• **WORK INSTRUCTION**: Pictures left aside, return the lines below exactly, from the one with "Could I get" to the end, including both ends.

(Beginning of INPUT FOR THIS TASK)

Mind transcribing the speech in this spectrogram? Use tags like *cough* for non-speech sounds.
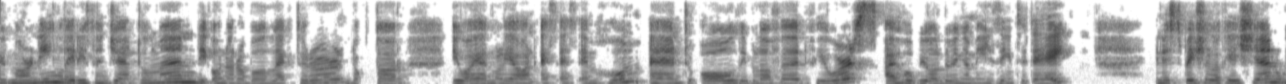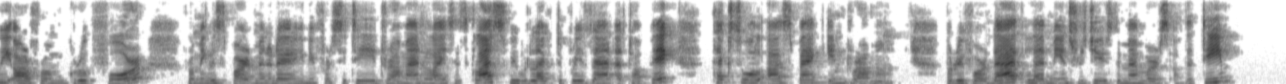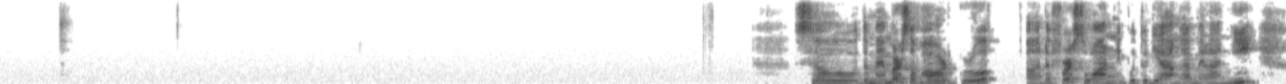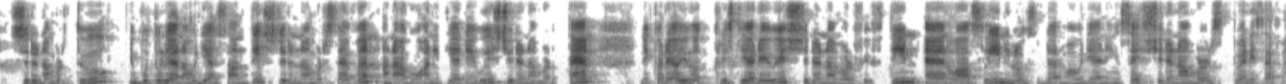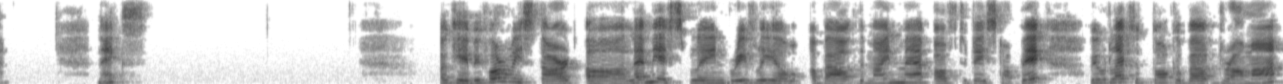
Good morning, ladies and gentlemen, the Honorable Lecturer, Dr. I Wayan Mulyawan SSM Home, and to all the beloved viewers. I hope you are doing amazing today. In a special occasion, we are from Group 4 from English Department of University Drama Analysis class. We would like to present a topic, textual aspect in drama. But before that, let me introduce the members of the team. So the members of our group, uh, the first one, Ni Putu Dian Angga Melani, student number two, Ni Putu Liana Widya Santhi, student number seven, Anak Agung Anitya Dewi, student number 10, Nikade Ayu Kristia Dewi, student number 15, and lastly, Nilo Dharma Widyaningsih, student number 27. Next. Okay, before we start, uh, let me explain briefly about the mind map of today's topic. We would like to talk about drama,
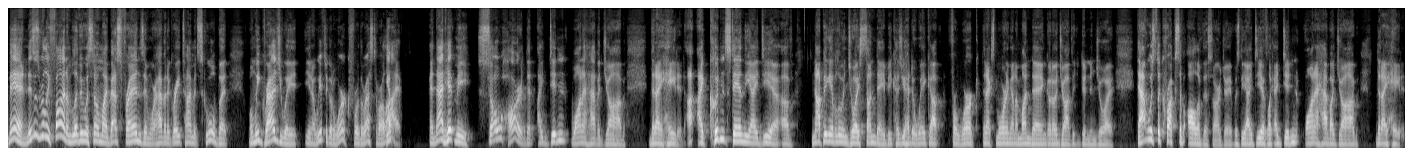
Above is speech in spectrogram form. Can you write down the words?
man, this is really fun. I'm living with some of my best friends and we're having a great time at school. But when we graduate, you know, we have to go to work for the rest of our Yep. lives. And that hit me so hard that I didn't want to have a job that I hated. I, I couldn't stand the idea of not being able to enjoy Sunday because you had to wake up for work the next morning on a Monday and go to a job that you didn't enjoy. That was the crux of all of this, RJ. It was the idea of like, I didn't want to have a job that I hated.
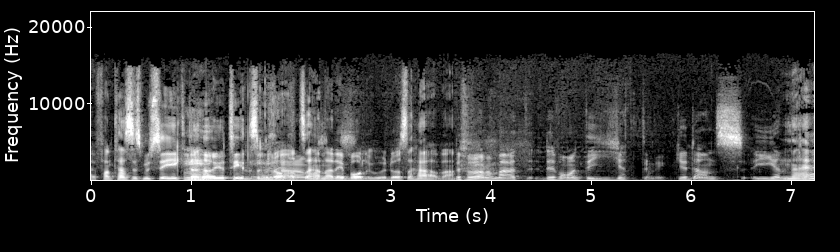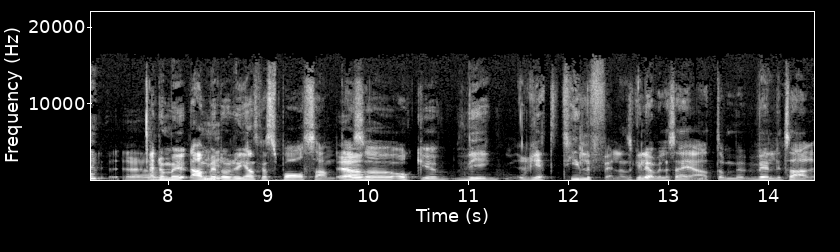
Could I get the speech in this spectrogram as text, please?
Eh, fantastisk musik, det Mm. hör ju till såklart så här när det är Bollywood och så här va. Det förvånar mig att det var inte jättemycket dans egentligen. Nej. Ja, De är- använder det ganska sparsamt. Ja. Alltså, och eh, vid rätt tillfällen skulle jag vilja säga. Att de är väldigt så här,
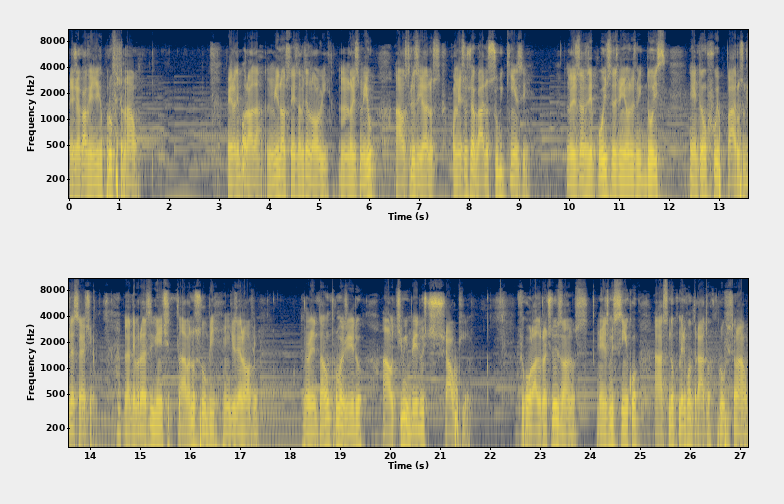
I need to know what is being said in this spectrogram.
Ele jogava em nível profissional. Pela temporada 1999-2000, aos 13 anos, começou a jogar no Sub-15. Dois anos depois, 2001-2002, então fui para o Sub-17. Na temporada seguinte, estava no Sub-19. Então promovido ao time B do Schalke. Ficou lá durante dois anos. Em 2005, assinou o primeiro contrato profissional.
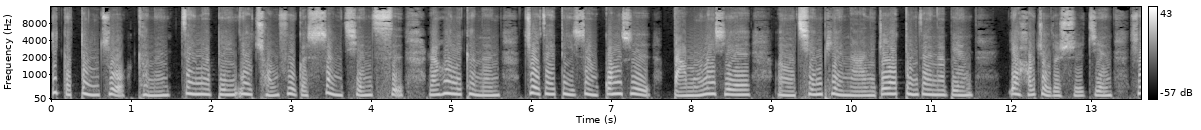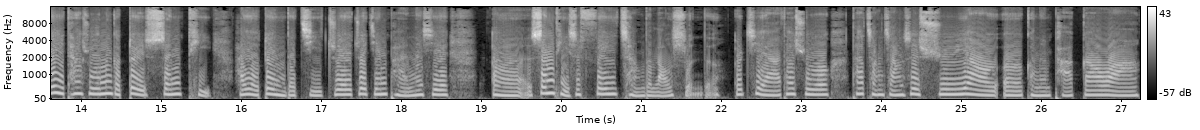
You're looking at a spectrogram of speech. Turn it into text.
一个动作，可能在那边要重复个上千次，然后你可能坐在地上，光是打磨那些呃铅片啊，你就要动在那边，要好久的时间。所以他说，那个对身体，还有对你的脊椎、椎间盘那些。呃，身体是非常的劳损的，而且啊，他说他常常是需要呃，可能爬高啊，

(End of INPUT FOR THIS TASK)

• **COMPLETED EXERCISE**:
Could I get the speech in this spectrogram as text, please?
Eh, fantastisk musik, det Mm. hör ju till såklart så här när det är Bollywood och så här va. Det förvånar mig att det var inte jättemycket dans egentligen. Nej. Ja, De är- använder det ganska sparsamt. Ja. Alltså, och eh, vid rätt tillfällen skulle jag vilja säga. Att de är väldigt så här,
I need to know what is being said in this spectrogram.
Ele jogava em nível profissional. Pela temporada 1999-2000, aos 13 anos, começou a jogar no Sub-15. Dois anos depois, 2001-2002, então fui para o Sub-17. Na temporada seguinte, estava no Sub-19. Então promovido ao time B do Schalke. Ficou lá durante dois anos. Em 2005, assinou o primeiro contrato profissional.
You're looking at a spectrogram of speech. Turn it into text.
一个动作，可能在那边要重复个上千次，然后你可能坐在地上，光是打磨那些呃铅片啊，你就要动在那边，要好久的时间。所以他说，那个对身体，还有对你的脊椎、椎间盘那些。呃，身体是非常的劳损的，而且啊，他说他常常是需要呃，可能爬高啊，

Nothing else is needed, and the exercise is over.